Being able to know what price is doing and why it is doing it can be critical not only in landing potentially high probability trades but also in trade management because more market knowledge and logic-backed decisions can do wonders in lowering your anxiety levels, especially when making the all-important exit.
Whether you are considering a horizontal support and resistance level or a trend line, sometimes the best approach to managing a trade as it approaches this key area is to simply watch what it does as it hits it. We already addressed how a flexible approach can often allow you to time your exits better. Knowing your market like the back of your hand goes even further in helping you exit trades logically.

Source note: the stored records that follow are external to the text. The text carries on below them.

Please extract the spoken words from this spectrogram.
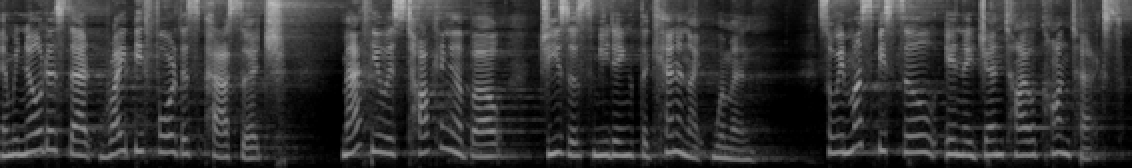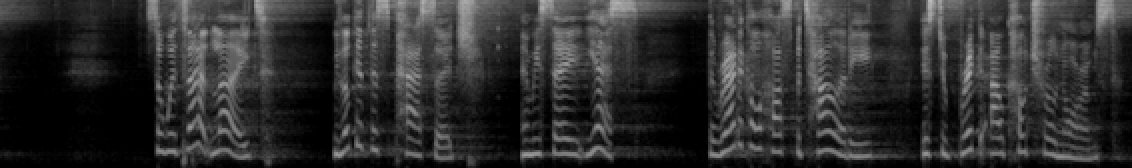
and we notice that right before this passage, Matthew is talking about Jesus meeting the Canaanite woman. So we must be still in a Gentile context. So, with that light, we look at this passage and we say, yes, the radical hospitality is to break our cultural norms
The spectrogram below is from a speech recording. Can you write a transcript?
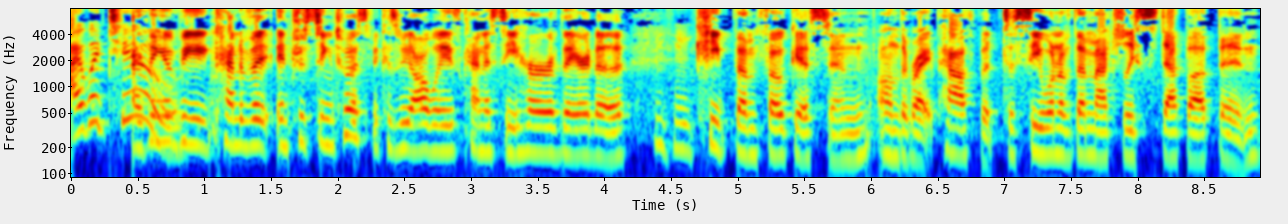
I would too. I think it would be kind of an interesting twist because we always kind of see her there to Mm-hmm. keep them focused and on the right path, but to see one of them actually step up and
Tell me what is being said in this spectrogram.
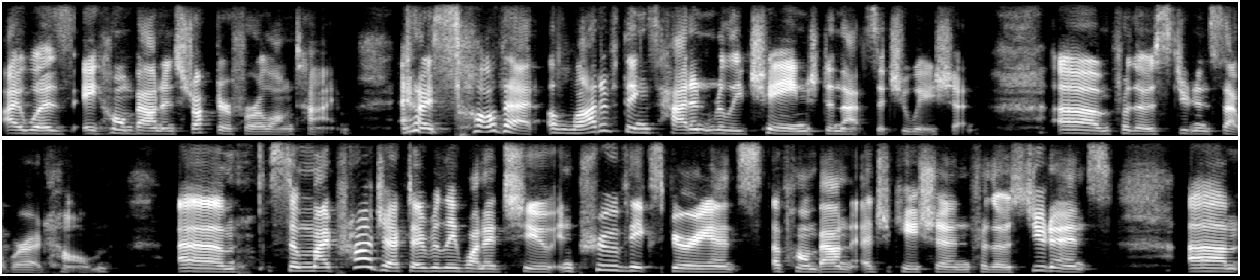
I was a homebound instructor for a long time. And I saw that a lot of things hadn't really changed in that situation um, for those students that were at home. Um, so my project, I really wanted to improve the experience of homebound education for those students. Um,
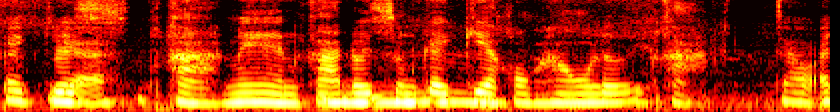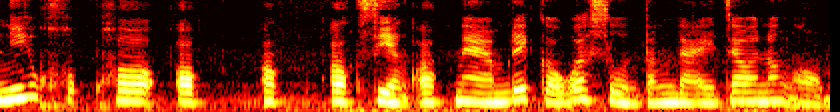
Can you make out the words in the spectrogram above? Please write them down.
ไกลเกลี่ยค่ะแม่นค่ะ โดยศูนย์ไกลเกลี่ยของเฮาเลยค่ะ เจ้าอันนี้พอออกออกออกเสียงออกนามได้ก็ว่าศูนย์ตังใดเจ้าน้องอ๋อม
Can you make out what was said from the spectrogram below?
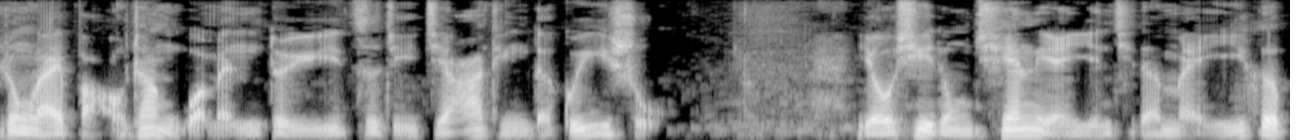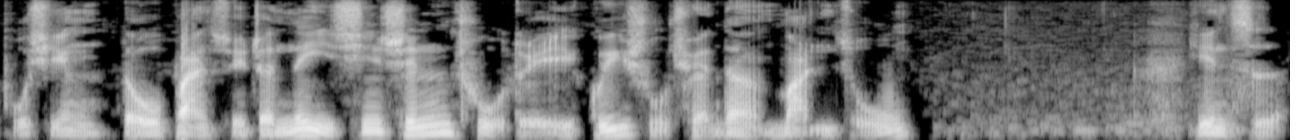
用来保障我们对于自己家庭的归属。有系统牵连引起的每一个不幸，都伴随着内心深处对归属权的满足。因此，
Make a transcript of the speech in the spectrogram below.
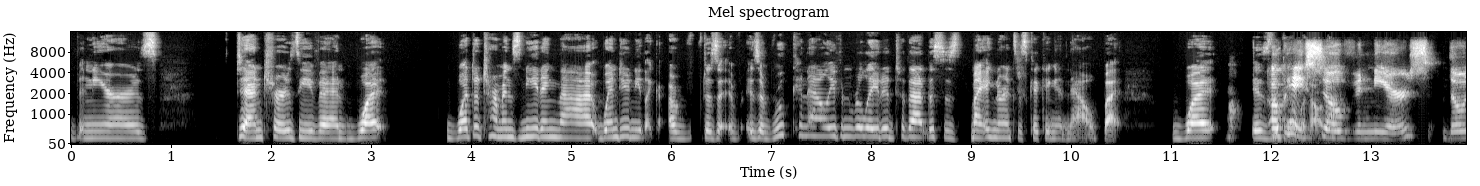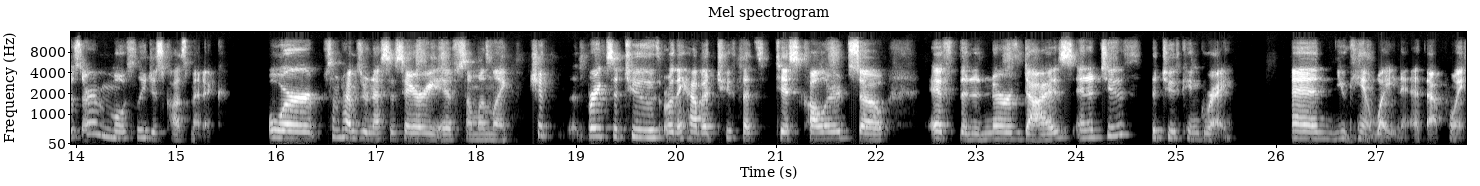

Relying on price action for the exit call could likely involve waiting for specific candlestick patterns to indicate market direction or perhaps even as simple as the strength of the candlestick close.
We’ll consider the example above to better illustrate this point:
For an informed trader who understands price action, waiting for something as logical as a strong bearish close under the marked levels to exit the trade would have allowed for the trade to potentially run.
At the first hurdle we see price closing above sharply (a good indicator for bullish strength), then pulls back to the level to print a bearish candle with a very weak close still within the Support/Resistance zone’s territory. At the second resistance level, we see price just pushing through with no stops at all.
Stoploss Disclaimer: The placement of contingent orders such as a “stop-loss” or “stop-limit” order, will not necessarily limit your losses to the intended amounts, since market conditions may make it impossible to execute such orders
Simply waiting to see how aggressive bearish candlesticks were to close at these levels could have allowed for a logical reason for a trader to potentially stay in this trade.
Understanding price action and the role of candlestick formations and chart patterns may potentially lend you a major edge in trade management. It is not a perfect solution as the market will always pack the potential to surprise you, especially on the more fickle-natured lower time frames. but for the vast majority of cases of trade management, the knowledge should help you back your exit decisions by sound logic.
When an exit is reasonable and contested with logic, it is surprising how the aftermath can be less concerning. After all, you did your best to read the market. However, the most standout advantage of having a better grip on price action when it comes to executing your exit is its ability to be ingrained into your instinct with time.
Since most of the higher-frequency trading has to rely on instinctive decision making, understanding price action allows the trader to find the perfect balance between relying on that intuition and also adding an objective element for the trader to be confident about the decision itself.
Final Words on Trade Exit Implementation
It can’t be emphasized enough how much mastering the skill of short-term trading has to do with the real-time application of risk management.
We talked about certain approaches to profit targets that need to be ingrained into your instinct so as to allow you to make quick decisions as a day trader. Unfortunately, there is no alternative to real-time experience and applying what you know while the market is active.
Traders often commit the mistake of spending too much time ‘practicing’ on demo or on small accounts. While these environments help in refining your trading strategy – including determining exit rules – they cannot replicate the real environment you will be making your trading decisions in on your fully capitalized account. When tackling trading aspects like exits that constitute major involvement of human emotions, it is best advised to be practicing in a realistic setting – On your actual trading account.